Your answer must be an exact copy of the data below, minus any pictures.

===== INPUT MATERIAL =====

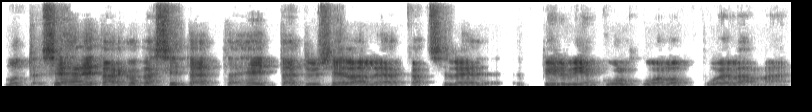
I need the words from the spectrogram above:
Mutta sehän ei tarkoita sitä, että heittäytyy selälle ja katselee pilvien kulkua loppuelämään,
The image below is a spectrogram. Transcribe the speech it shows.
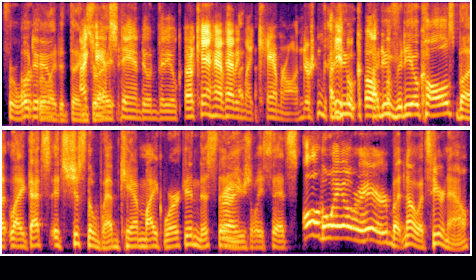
for Oh, work related things, I can't right? stand doing video. I can't have having my camera on during I video do calls. I do video calls, but like that's it's just the webcam mic working. This thing Right. usually sits all the way over here, but no, it's here now.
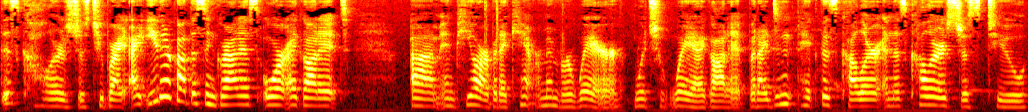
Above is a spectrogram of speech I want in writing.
This color is just too bright. I either got this in gratis or I got it um, in PR, but I can't remember where, which way I got it. But I didn't pick this color, and this color is just too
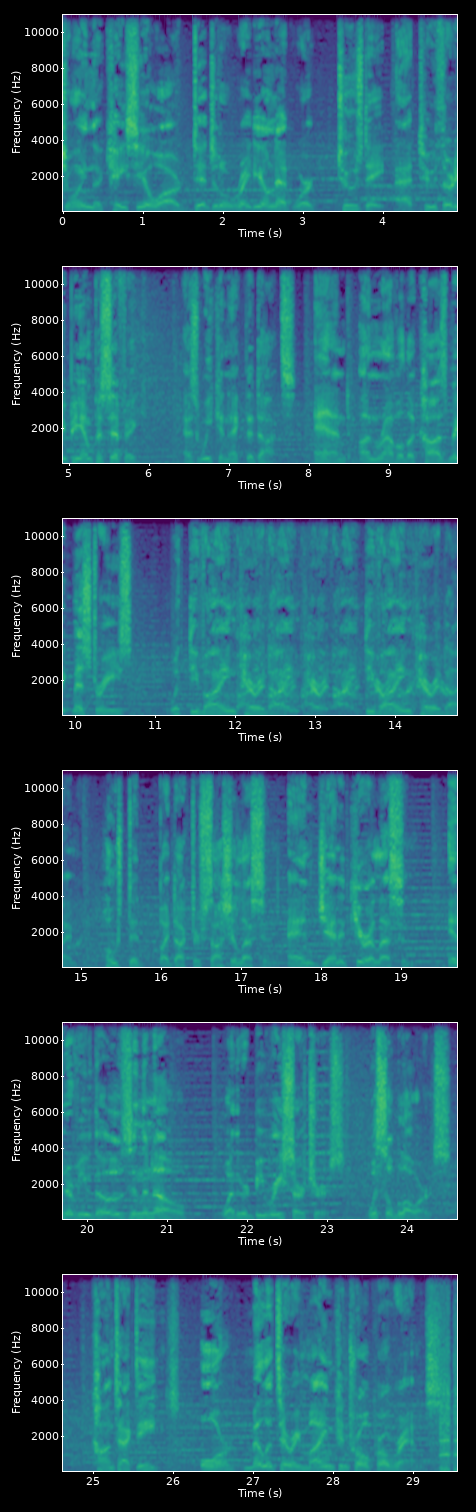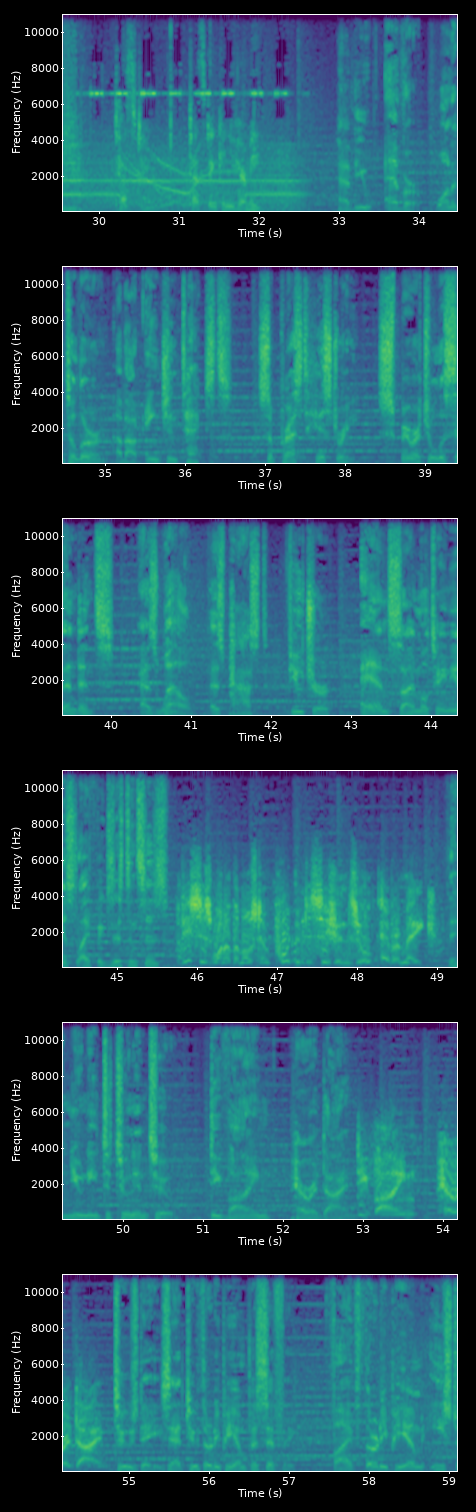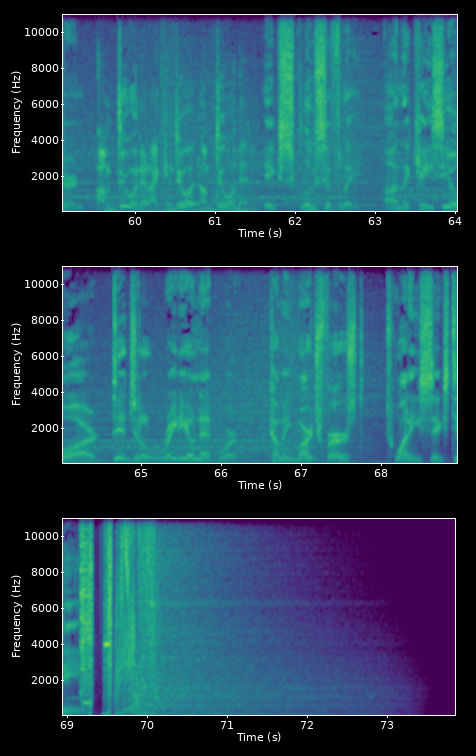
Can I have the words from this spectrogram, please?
Join the KCOR Digital Radio Network Tuesday at 2:30 p.m. Pacific as we connect the dots and unravel the cosmic mysteries with Divine Paradigm. Divine Paradigm, hosted by Dr. Sasha Lessin and Janet Kira Lessin. Interview those in the know, whether it be researchers, whistleblowers, contactees, or military mind control programs. Testing. Testing. Can you hear me? Have you ever wanted to learn about ancient texts, suppressed history, spiritual ascendance, as well as past, future, and simultaneous life existences? This is one of the most important decisions you'll ever make. Then you need to tune into Divine Paradigm. Divine Paradigm. Tuesdays at 2:30 p.m. Pacific, 5:30 p.m. Eastern, I'm doing it. I can do it. I'm doing it. exclusively on the KCOR Digital Radio Network, coming March 1st, 2016.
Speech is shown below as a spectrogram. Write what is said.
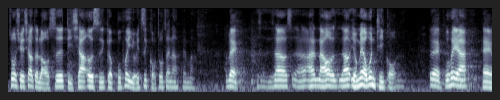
做学校的老师底下二十个，不会有一只狗坐在那边吗？对不对？然后是啊，然后然后有没有问题狗？对，不会啊，哎，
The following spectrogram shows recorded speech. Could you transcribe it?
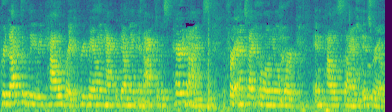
productively recalibrate prevailing academic and activist paradigms for anti colonial work in Palestine, Israel?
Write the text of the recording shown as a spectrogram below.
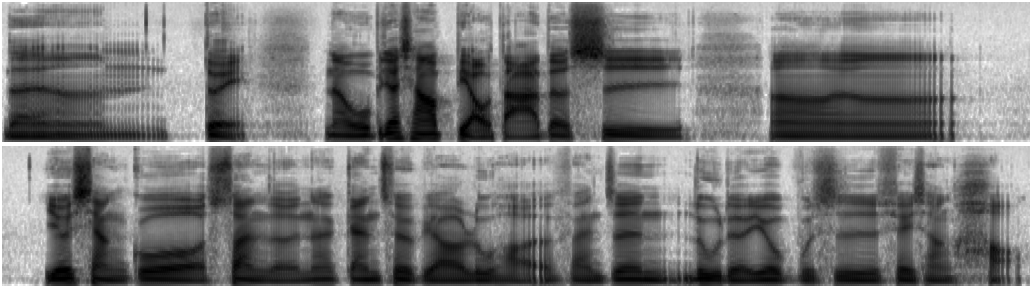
嗯，对，那我比较想要表达的是，嗯、有想过算了，那干脆不要录好了，反正录的又不是非常好。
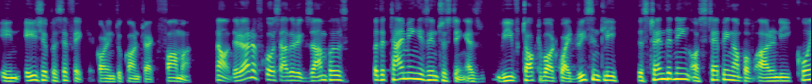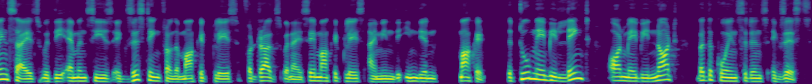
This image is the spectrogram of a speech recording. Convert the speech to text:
in Asia Pacific, according to Contract Pharma. Now, there are, of course, other examples, but the timing is interesting. As we've talked about quite recently, the strengthening or stepping up of R&D coincides with the MNCs existing from the marketplace for drugs. When I say marketplace, I mean the Indian market. The two may be linked or maybe not, but the coincidence exists.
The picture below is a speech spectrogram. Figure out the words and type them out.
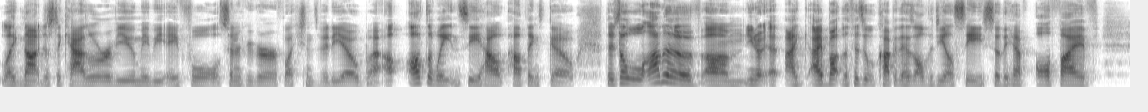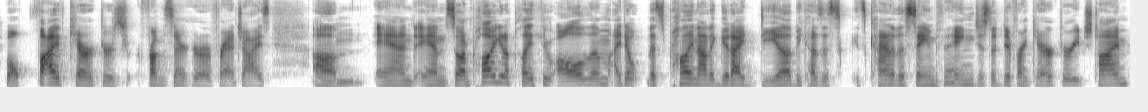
like not just a casual review, maybe a full Senran Kagura Reflections video, but I'll, I'll, have to wait and see how, how things go. There's a lot of, um, you know, I, I bought the physical copy that has all the DLC, so they have all five well, five characters from the Senran franchise. Um, and and so I'm probably gonna play through all of them. I don't. That's probably not a good idea because it's it's kind of the same thing, just a different character each time.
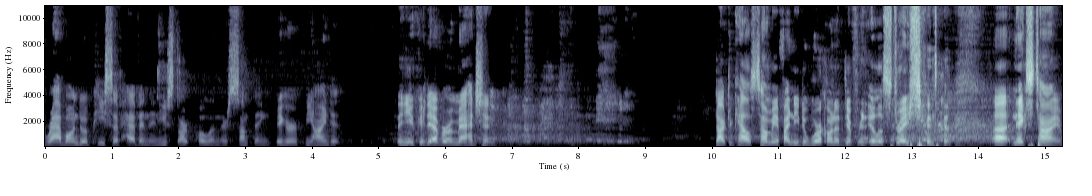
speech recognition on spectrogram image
grab onto a piece of heaven and you start pulling, there's something bigger behind it than you could ever imagine. Dr. Kalas, tell me if I need to work on a different illustration uh, next time.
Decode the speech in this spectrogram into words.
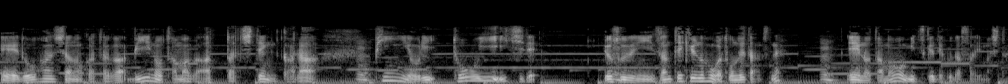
えー同伴者の方が B の球があった地点から、うん。うん。ピンより遠い位置で、要するに暫定球の方が飛んでたんですね。うん。A の球を見つけてくださいました。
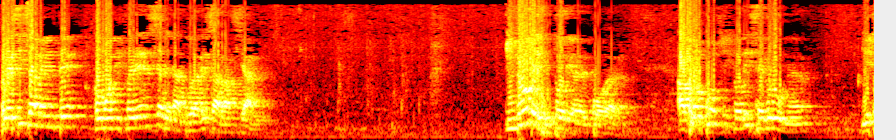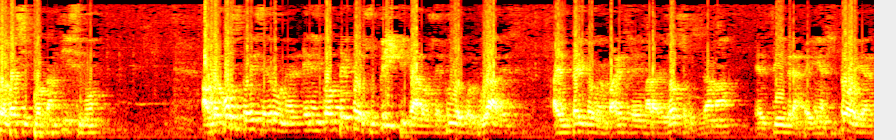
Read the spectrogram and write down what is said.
precisamente como diferencias de naturaleza racial y no de historia del poder. A propósito, dice Brunner, y esto es importantísimo, a propósito, dice Brunner, en el contexto de su crítica a los estudios culturales, hay un texto que me parece maravilloso que se llama El fin de las pequeñas historias,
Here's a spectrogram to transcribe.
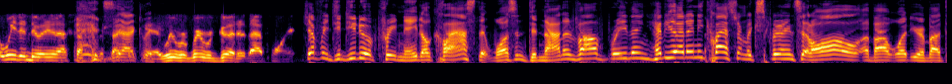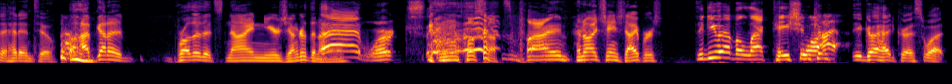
We didn't do any of that stuff for the second Exactly. We were we were good at that point. Jeffrey, did you do a prenatal class that wasn't did not involve breathing? Have you had any classroom experience at all about what you're about to head into? I've got a brother that's nine years younger than I am. That works. Mm, close enough. That's fine. I know I changed diapers. Did you have a lactation? Well, con- I- Go ahead, Chris. What?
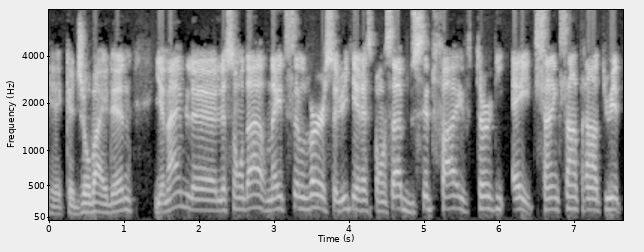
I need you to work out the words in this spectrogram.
euh, que Joe Biden. Il y a même le, sondeur Nate Silver, celui qui est responsable du site 538, 538,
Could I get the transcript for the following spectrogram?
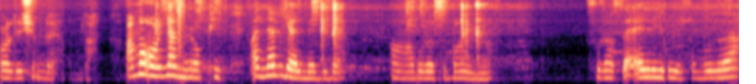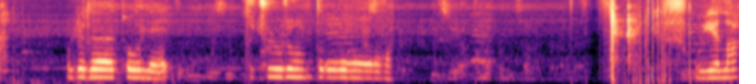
Kardeşim de yanımda. Ama oynamıyor pis. Annem gelmedi de. Aa burası banyo. Şurası el yıkıyorsun burada. Burada da tuvalet. Sıçıyorum. Oo. Uyuyalak.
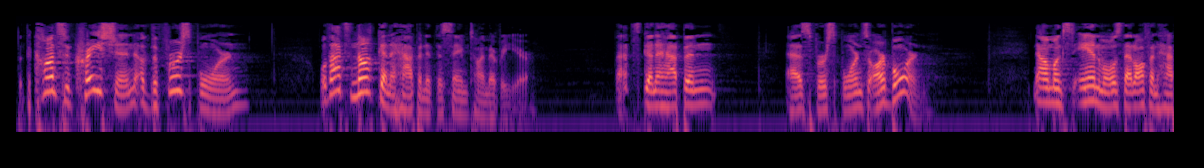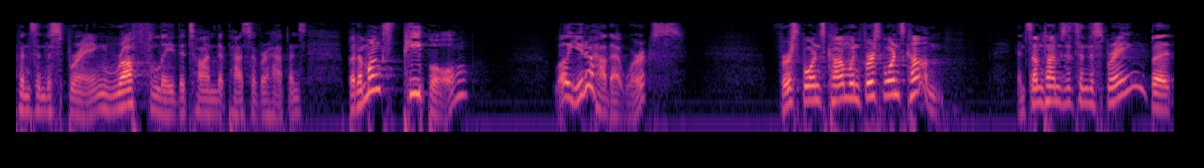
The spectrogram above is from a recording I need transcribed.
But the consecration of the firstborn, well, that's not going to happen at the same time every year. That's going to happen as firstborns are born. Now, amongst animals, that often happens in the spring, roughly the time that Passover happens. But amongst people, well, you know how that works. Firstborns come when firstborns come. And sometimes it's in the spring, but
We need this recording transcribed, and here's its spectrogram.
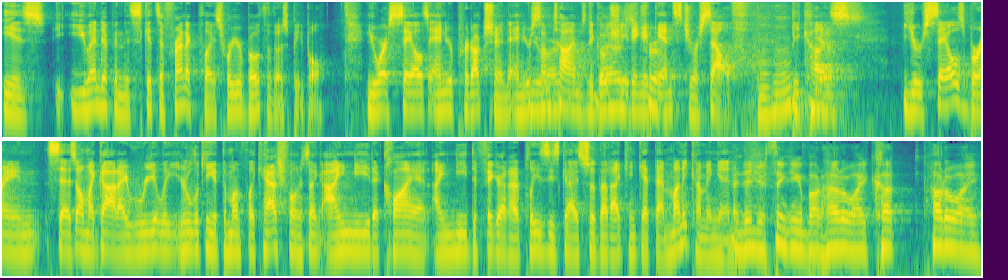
is you end up in this schizophrenic place where you're both of those people. You are sales and your production, and you're you sometimes are, negotiating against yourself mm-hmm. because. Yes. Your sales brain says, "Oh my God, I really." You're looking at the monthly cash flow and saying, "I need a client. I need to figure out how to please these guys so that I can get that money coming in." And then you're thinking about how do I cut? How do I?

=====

[EXPECTED ANSWER]:
I need the words from the spectrogram above:
Mutta sehän ei tarkoita sitä, että heittäytyy selälle ja katselee pilvien kulkua loppuelämään,
The image below is a spectrogram. Transcribe the speech it shows.
for Oh, work related things, I can't right? stand doing video. I can't have having my camera on during I video do calls. I do video calls, but like that's it's just the webcam mic working. This thing Right. usually sits all the way over here, but no, it's here now.
Above is a spectrogram of speech I want in writing.
This color is just too bright. I either got this in gratis or I got it um, in PR, but I can't remember where, which way I got it. But I didn't pick this color, and this color is just too
Can I have the words from this spectrogram, please?
Join the KCOR Digital Radio Network Tuesday at 2:30 p.m. Pacific as we connect the dots and unravel the cosmic mysteries with Divine Paradigm. Divine Paradigm, hosted by Dr. Sasha Lessin and Janet Kira Lessin. Interview those in the know, whether it be researchers, whistleblowers, contactees, or military mind control programs. Testing. Testing. Can you hear me? Have you ever wanted to learn about ancient texts, suppressed history, spiritual ascendance, as well as past, future, and simultaneous life existences? This is one of the most important decisions you'll ever make. Then you need to tune into Divine Paradigm. Divine Paradigm. Tuesdays at 2:30 p.m. Pacific, 5:30 p.m. Eastern, I'm doing it. I can do it. I'm doing it. exclusively on the KCOR Digital Radio Network, coming March 1st, 2016.
Speech is shown below as a spectrogram. Write what is said.
做学校的老师底下二十个，不会有一只狗坐在那边吗？对不对？然后是啊，然后然后有没有问题狗？对，不会啊，哎，
The following spectrogram shows recorded speech. Could you transcribe it?
productively recalibrate prevailing academic and activist paradigms for anti colonial work in Palestine, Israel?
Write the text of the recording shown as a spectrogram below.
嗯，对，那我比较想要表达的是，嗯、有想过算了，那干脆不要录好了，反正录的又不是非常好。
This image is the spectrogram of a speech recording. Convert the speech to text:
in Asia Pacific, according to Contract Pharma. Now, there are, of course, other examples, but the timing is interesting. As we've talked about quite recently, the strengthening or stepping up of R&D coincides with the MNCs existing from the marketplace for drugs. When I say marketplace, I mean the Indian market. The two may be linked or maybe not, but the coincidence exists.
The picture below is a speech spectrogram. Figure out the words and type them out.
like not just a casual review, maybe a full Senran Kagura Reflections video, but I'll, I'll, have to wait and see how, how things go. There's a lot of, um, you know, I, I bought the physical copy that has all the DLC, so they have all five well, five characters from the Senran franchise. Um, and and so I'm probably gonna play through all of them. I don't. That's probably not a good idea because it's it's kind of the same thing, just a different character each time.
speech recognition on spectrogram image
grab onto a piece of heaven and you start pulling, there's something bigger behind it than you could ever imagine. Dr. Kalas, tell me if I need to work on a different illustration uh, next time.
Decode the speech in this spectrogram into words.
えー同伴者の方が B の球があった地点から、うん。うん。ピンより遠い位置で、要するに暫定球の方が飛んでたんですね。うん。A の球を見つけてくださいました。
Read the spectrogram and write down what is said.
precisamente como diferencias de naturaleza racial y no de historia del poder. A propósito, dice Brunner, y esto es importantísimo, a propósito, dice Brunner, en el contexto de su crítica a los estudios culturales, hay un texto que me parece maravilloso que se llama El fin de las pequeñas historias,
Here's a spectrogram to transcribe.
We didn't do any of that stuff for the second Exactly. We were we were good at that point. Jeffrey, did you do a prenatal class that wasn't did not involve breathing? Have you had any classroom experience at all about what you're about to head into? I've got a brother that's nine years younger than I am. That works. Mm, close enough. That's fine. I know I changed diapers. Did you have a lactation? Well, con- I- Go ahead, Chris. What?
I need you to work out the words in this spectrogram.
euh, que Joe Biden. Il y a même le, sondeur Nate Silver, celui qui est responsable du site 538, 538,
Could I get the transcript for the following spectrogram?
Kardeşim de yanımda. Ama oynamıyor pis. Annem gelmedi de. Aa burası banyo. Şurası el yıkıyorsun burada. Burada da tuvalet. Sıçıyorum. Oo. Uyuyalak.
The spectrogram above is from a recording I need transcribed.
But the consecration of the firstborn, well, that's not going to happen at the same time every year. That's going to happen as firstborns are born. Now, amongst animals, that often happens in the spring, roughly the time that Passover happens. But amongst people, well, you know how that works. Firstborns come when firstborns come. And sometimes it's in the spring, but
We need this recording transcribed, and here's its spectrogram.
is you end up in this schizophrenic place where you're both of those people. You are sales and your production, and you're you sometimes are, negotiating against yourself mm-hmm. because. Yes. Your sales brain says, "Oh my God, I really." You're looking at the monthly cash flow and saying, "I need a client. I need to figure out how to please these guys so that I can get that money coming in." And then you're thinking about how do I cut? How do I?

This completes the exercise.